Any firstborn child will testify that the days of reigning supreme are over once a new baby comes home. Establishing a new routine, navigating a different family dynamic, and getting a crash course in sharing mom and dad’s affections can be tough. But not to worry, there are ways to ease the transition into siblinghood, and help big bro or sis forge a lasting bond with the new kid on the block.
The Big News
The announcement sets the tone, so make it fun! When and how the exciting news is shared depends on a child’s age and temperament, but making them feel included is the key. Choose a time to talk when kids are rested and calm, and there is plenty of time for answering questions (and celebrating!) Younger children may not understand pregnancy, so using a children’s book about babies or siblings can be helpful. Another tip is to use a season or holiday as a reference point for when the baby will arrive.
Learning the Basics
Introducing a child to a friend or family member’s baby, especially one that has an older sibling, can help connect the dots and ease uncertainty. Role play is another useful (and fun) tool. Use a baby doll, or even a stuffed animal, to demonstrate how to hold and care for a baby. Kids learn through play, so this game will familiarize them with what to expect when baby arrives while keeping the mood light.
Bring out the baby book to help a child relate to a new sibling. Tell him or her that they too were once a baby, and reminisce about those early days together. Showering some extra attention while showing pictures and telling stories will create a connection to the new baby that proves maybe they aren’t that different after all.
Sending the Right Message
Reinforcing a child’s place in the family will go a long way to quell anxiety over a sibling. Experts suggest sending this message: “you are the only you there is and this new baby can never take your place.” In addition, talk about the new baby by calling him “your little brother” rather than “the new baby.” Using a child as the point of reference makes them feel secure in their role, while showing them they are still important and loved.
Moving on Up

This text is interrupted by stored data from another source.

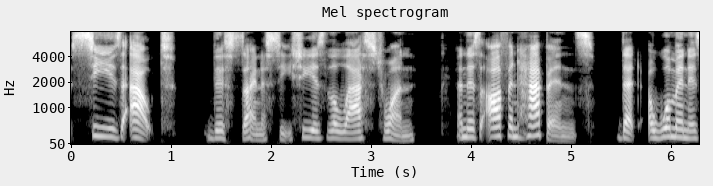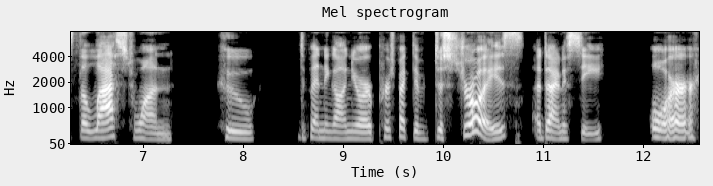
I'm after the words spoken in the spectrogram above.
sees out this dynasty. She is the last one. And this often happens that a woman is the last one who, depending on your perspective, destroys a dynasty or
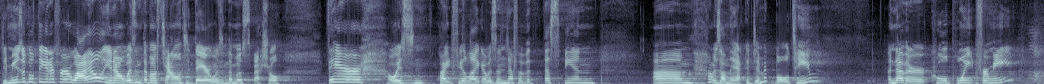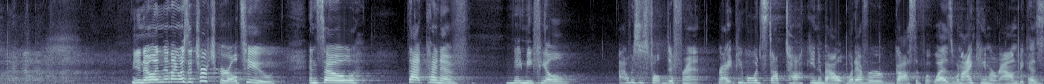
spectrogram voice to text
did musical theater for a while. You know, wasn't the most talented there, wasn't the most special. There, always quite feel like I was enough of a thespian. Um, I was on the academic bowl team. Another cool point for me you know, and then I was a church girl too. And so that kind of made me feel, I was just felt different, right? People would stop talking about whatever gossip it was when I came around because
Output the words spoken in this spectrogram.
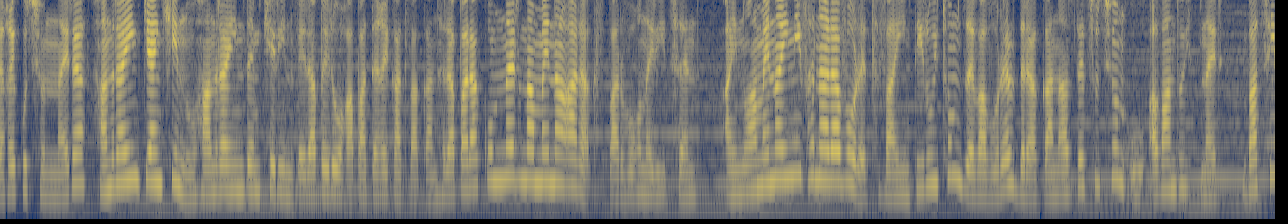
տեղեկությունները, հանրային կյանքին ու հանրային դեմքերին վերաբերող ապատեղեկատվական հրապարակումներն ամենաարագ սպառվողներից են։ Այնուամենայնիվ հնարավոր է թվային տիրույթում ձևավորել դրական ազդեցություն ու ավանդույթներ, Բացի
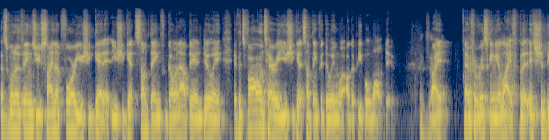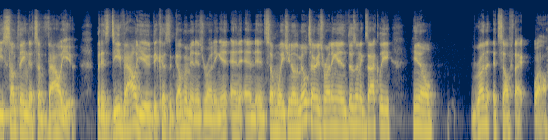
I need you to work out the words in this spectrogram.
that's one of the things you sign up for. You should get it. You should get something for going out there and doing. If it's voluntary, you should get something for doing what other people won't do. Exactly. Right and yep. for risking your life. But it should be something that's of value. But it's devalued because the government is running it, and and in some ways, you know, the military is running it and doesn't exactly, you know, run itself that well.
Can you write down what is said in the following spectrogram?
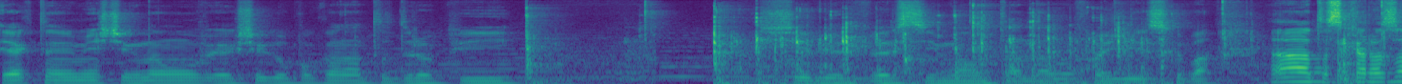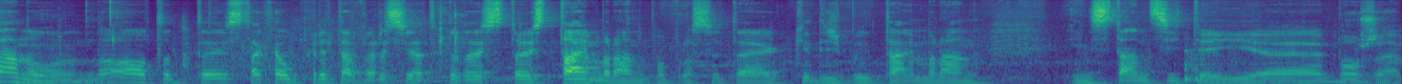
jak na mieście gnomów, jak się go pokona, to dropi siebie w wersji Mountain, no bo chodzi jest chyba... A, to z Karazanu, no to, to jest taka ukryta wersja, tylko to jest, to jest time run po prostu, tak jak kiedyś był time run instancji tej, e, Boże...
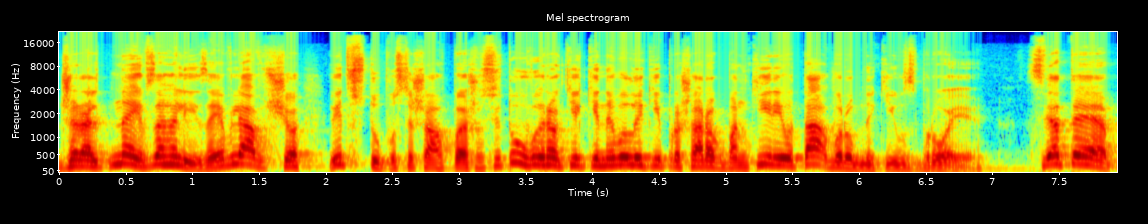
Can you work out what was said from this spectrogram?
Джеральд Ней взагалі заявляв, що від вступу США в Першу світу виграв тільки невеликий прошарок банкірів та виробників зброї. Святе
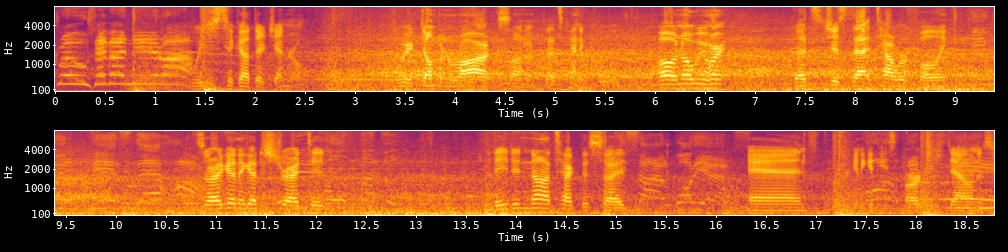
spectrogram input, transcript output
Grows ever nearer. We just took out their general. We were dumping rocks on him. That's kind of cool. Oh no, we weren't. That's just that tower falling. Sorry, I kinda got distracted. They did not attack this side. And we're gonna get these archers down as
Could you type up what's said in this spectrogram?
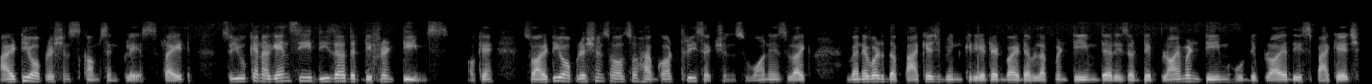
IT operations comes in place, right? So you can again see these are the different teams. Okay, so IT operations also have got three sections. One is like whenever the package being created by development team, there is a deployment team who deploy this package,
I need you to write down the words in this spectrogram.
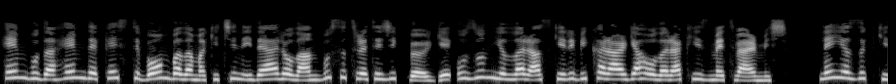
Hem bu da hem de Pest'i bombalamak için ideal olan bu stratejik bölge, uzun yıllar askeri bir karargah olarak hizmet vermiş. Ne yazık ki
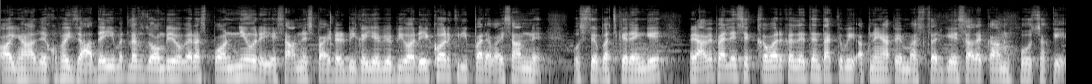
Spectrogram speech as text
और यहाँ देखो भाई ज़्यादा ही मतलब जॉम्बी वगैरह स्पॉन नहीं हो रही है। सामने स्पाइडर भी गई है अभी अभी और एक और क्रीपर है भाई सामने, उससे बच के रहेंगे। और यहाँ पे पहले इसे कवर कर लेते हैं ताकि भाई अपने यहाँ पे मस्त तरीके सारा काम हो सके।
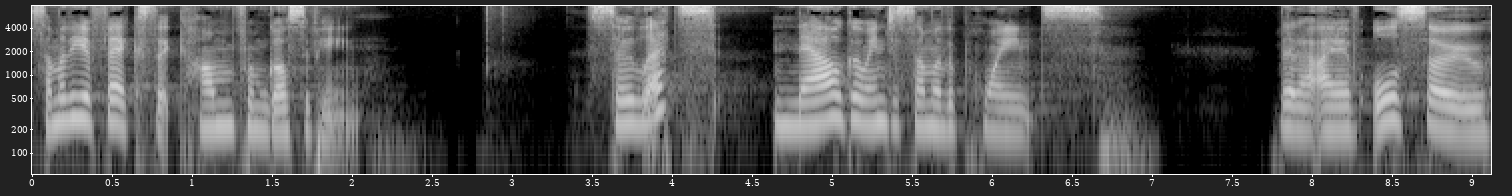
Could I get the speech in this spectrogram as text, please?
some of the effects that come from gossiping. So let's now go into some of the points that I have also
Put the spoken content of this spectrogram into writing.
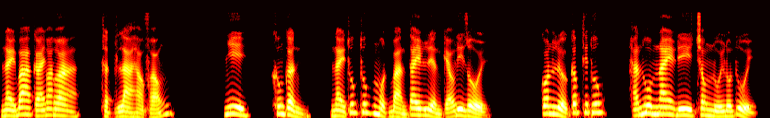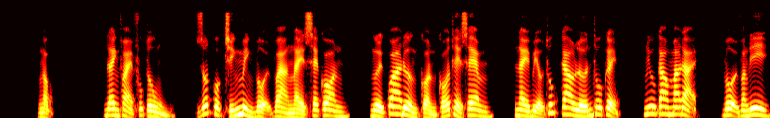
này ba cái hoa hoa, thật là hào phóng. Nhi, không cần, này thúc thúc một bàn tay liền kéo đi rồi. Con lửa cấp thiết thúc, hắn hôm nay đi trong núi đốn tuổi. Ngọc, đành phải phục tùng, rốt cuộc chính mình vội vàng này xe con, người qua đường còn có thể xem, này biểu thúc cao lớn thô kệch, như cao mã đại, vội vàng đi,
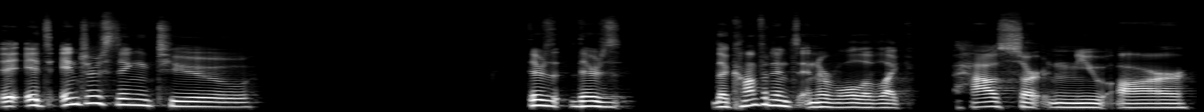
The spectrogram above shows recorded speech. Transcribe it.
it's interesting to there's there's the confidence interval of like how certain you are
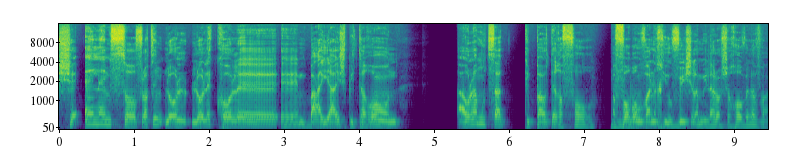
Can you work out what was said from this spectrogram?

Having another baby may mean moving the first child into a new room or bed. Try to make any big changes early enough in the pregnancy to avoid feelings of resentment. It’s also important to not transition a toddler out of a crib too early. If purchasing another crib does not agree with a family’s budget, there are other options for newborn sleeping arrangements. Borrowing a crib, or using a bassinet or bedside co-sleeper for the first few months may be the solution.
Try to complete toilet training before the baby arrives or wait a few months after the little one is home before starting the process. A toddler is likely to resist potty training with a newborn getting so much attention. Some young children who are completely diaper-free may even revert back to wetting themselves in protest of the new addition. Be patient and know that this too, shall pass.
Nice to Meet You
When introducing a child to a new sibling for the first time, have a relative hold the baby so parents are free to cuddle with big bro or sis. Here’s a cute idea to break the ice – give them a gift from the baby, like a t-shirt that says “Big Brother” or a picture frame to hold a photo of them together. If the big kid feels overwhelmed or anxious, it’s ok to just let them observe. Don’t try force immediate bonding, it will come in time.
A New Era
Take time to make each child the center of attention sometimes. One way is to include big brother or sister in pictures and videos so they don’t feel left out by the paparazzi. There are sure to be plenty of visitors once baby comes home, so while she is being rocked by Grandma, use the opportunity to spend individual time with the older sibling. Get more one-on-one time by bringing a child shopping (even just for diapers) while baby is with another caregiver. Make the trip more fun by singing in the car or stopping at the park along on the way.